*What you will do*
Restate the lines of the material below word for word, from the first through the one containing "My question is", and include nothing else; pictures stay out.

+++ Data for this task

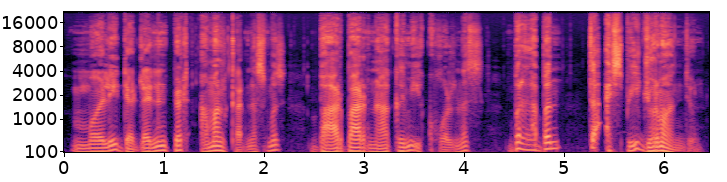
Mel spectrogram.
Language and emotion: Kashmiri, angry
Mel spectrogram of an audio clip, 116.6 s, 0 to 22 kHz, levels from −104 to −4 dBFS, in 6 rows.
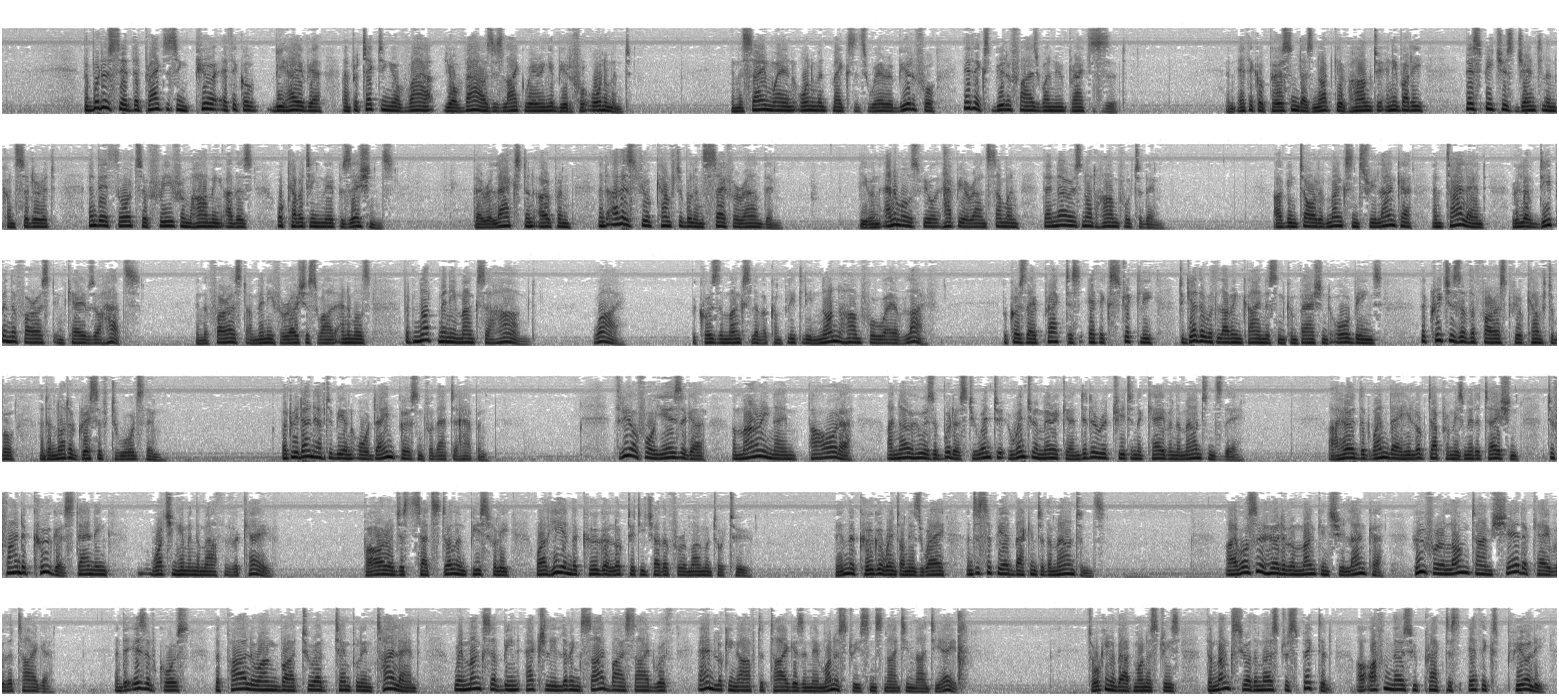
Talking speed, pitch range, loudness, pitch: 170 wpm, 115-150 Hz, -17 LUFS, 130 Hz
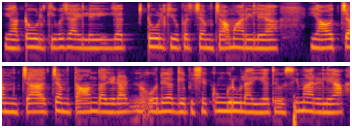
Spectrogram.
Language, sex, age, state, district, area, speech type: Dogri, female, 18-30, Jammu and Kashmir, Samba, rural, spontaneous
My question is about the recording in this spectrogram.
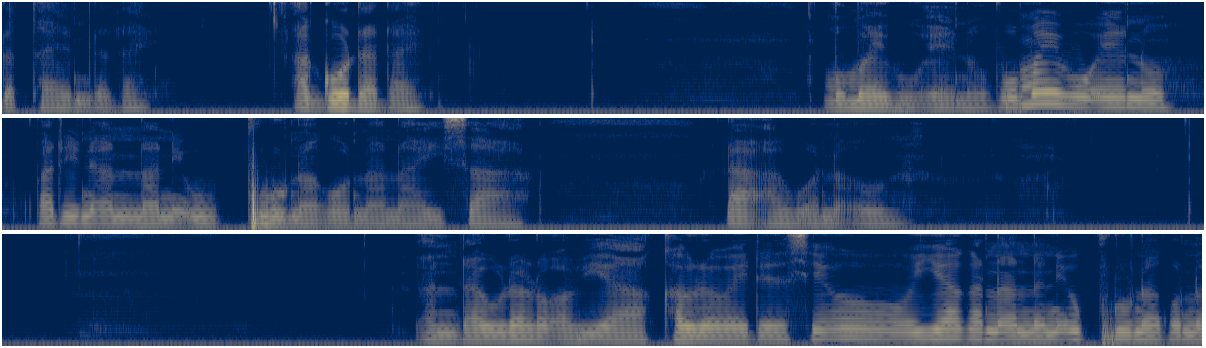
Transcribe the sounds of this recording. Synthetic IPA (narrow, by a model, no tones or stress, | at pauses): ɾatʰaemdadaj | aɡodadaj | bomajβoʔenoβomajβo̞ʔeno̞ | b̥aɾinaanːaniupuɾunaɡonanaisa | ɾaʔawana̰ʔona | anadawɾaɾoaβiakawɾaβajdeɾasiʔoiaɡananːaniupuɾunaɡona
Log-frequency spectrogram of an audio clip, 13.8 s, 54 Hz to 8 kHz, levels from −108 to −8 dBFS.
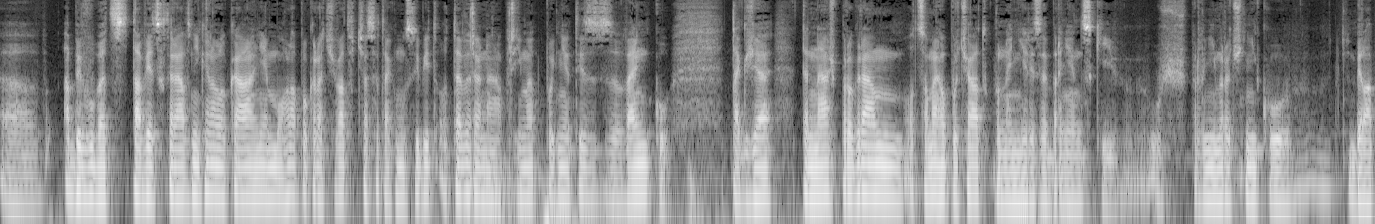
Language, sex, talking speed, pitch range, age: Czech, male, 145 wpm, 95-105 Hz, 30-49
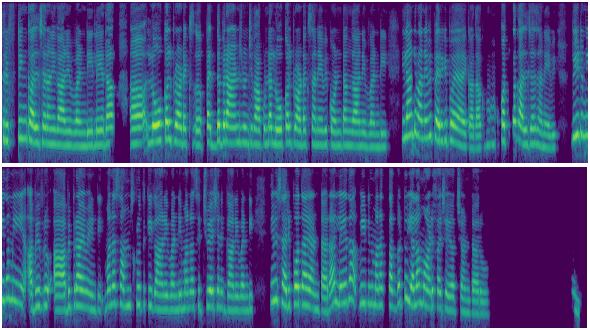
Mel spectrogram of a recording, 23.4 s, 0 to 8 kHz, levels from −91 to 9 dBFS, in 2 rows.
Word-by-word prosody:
Thrifting 320 +3 -2
culture 265 -1 +4
అని 245 0 -2
కానివ్వండి 220 -1 -1
లేదా 235 +2 +1 0.5
ఆహ్, 260 +2 +5 0.2
లోకల్ 300 +3 +9
ప్రొడక్ట్స్ 260 -2 +3 0.3
పెద్ద 260 -4 +1
బ్రాండ్స్ 270 -1 +4
నుంచి 260 0 -5
కాకుండా 255 +2 0
లోకల్ 245 +3 +1
ప్రొడక్ట్స్ 235 0 -1
అనేవి 235 0 -6
కొంటం 225 +1 -4
కానివ్వండి, 210 -1 -5 0.4
ఇలాంటివి 380 +1 +3
అనేవి 335 +3 -2
పెరిగిపోయాయి 290 -7 +3
కదా! 185 0 -2 0.2
మ్ 240 +1 -14 0.2
కొత్త 290 +3 +1
కల్చర్స్ 250 -1 -1
అనేవి. 195 -1 -7 0.4
వీటి 395 +1 +4
మీద 385 +1 -2
మీ 370 - -5 0.3
అభివృ 290 +2 -2 0.2
ఆహ్, 230 - +3
అభిప్రాయం 280 0 0
ఏంటి? 230 -2 -11
మన 295 - -3 0.2
సంస్కృతికి 300 0 -6
కానివ్వండి, 235 0 -5
మన 260 - -8 0.2
సిట్యుయేషన్‌కి 280 -3 -1
కానివ్వండి 225 +1 -6 0.4
ఇవి 385 0 0
సరిపోతాయి 305 0 +4
అంటారా? 235 +3 -3
లేదా 360 +5 -1 0.2
వీటిని 330 -1 -6
మనకు 305 0 -6
తగ్గట్టు 330 +7 -3 0.2
ఎలా 330 +2 0
మోడిఫై 280 -1 -2
చేయొచ్చు 225 -2 -5
అంటారు? 185 -2 -8 1.8
హ్మ్. 215 - -14
265 Hz, 130 wpm, -18 LUFS, 230-295 Hz, 1.8 s, లోకల్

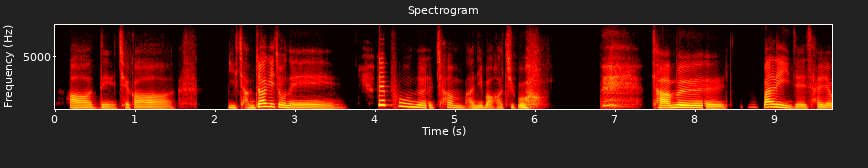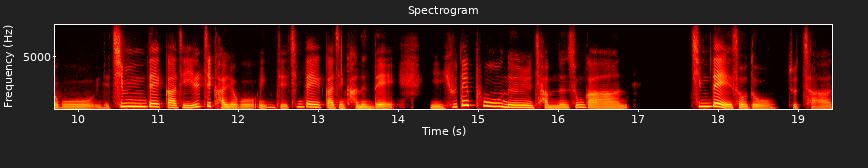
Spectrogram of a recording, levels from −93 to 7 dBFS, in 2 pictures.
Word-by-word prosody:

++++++

*Result of the task*
Mel spectrogram.
Language and emotion: Kashmiri, angry
Mel spectrogram of an audio clip, 116.6 s, 0 to 22 kHz, levels from −104 to −4 dBFS, in 6 rows.
Talking speed, pitch range, loudness, pitch: 170 wpm, 115-150 Hz, -17 LUFS, 130 Hz
Spectrogram.
Language, sex, age, state, district, area, speech type: Dogri, female, 18-30, Jammu and Kashmir, Samba, rural, spontaneous
My question is about the recording in this spectrogram.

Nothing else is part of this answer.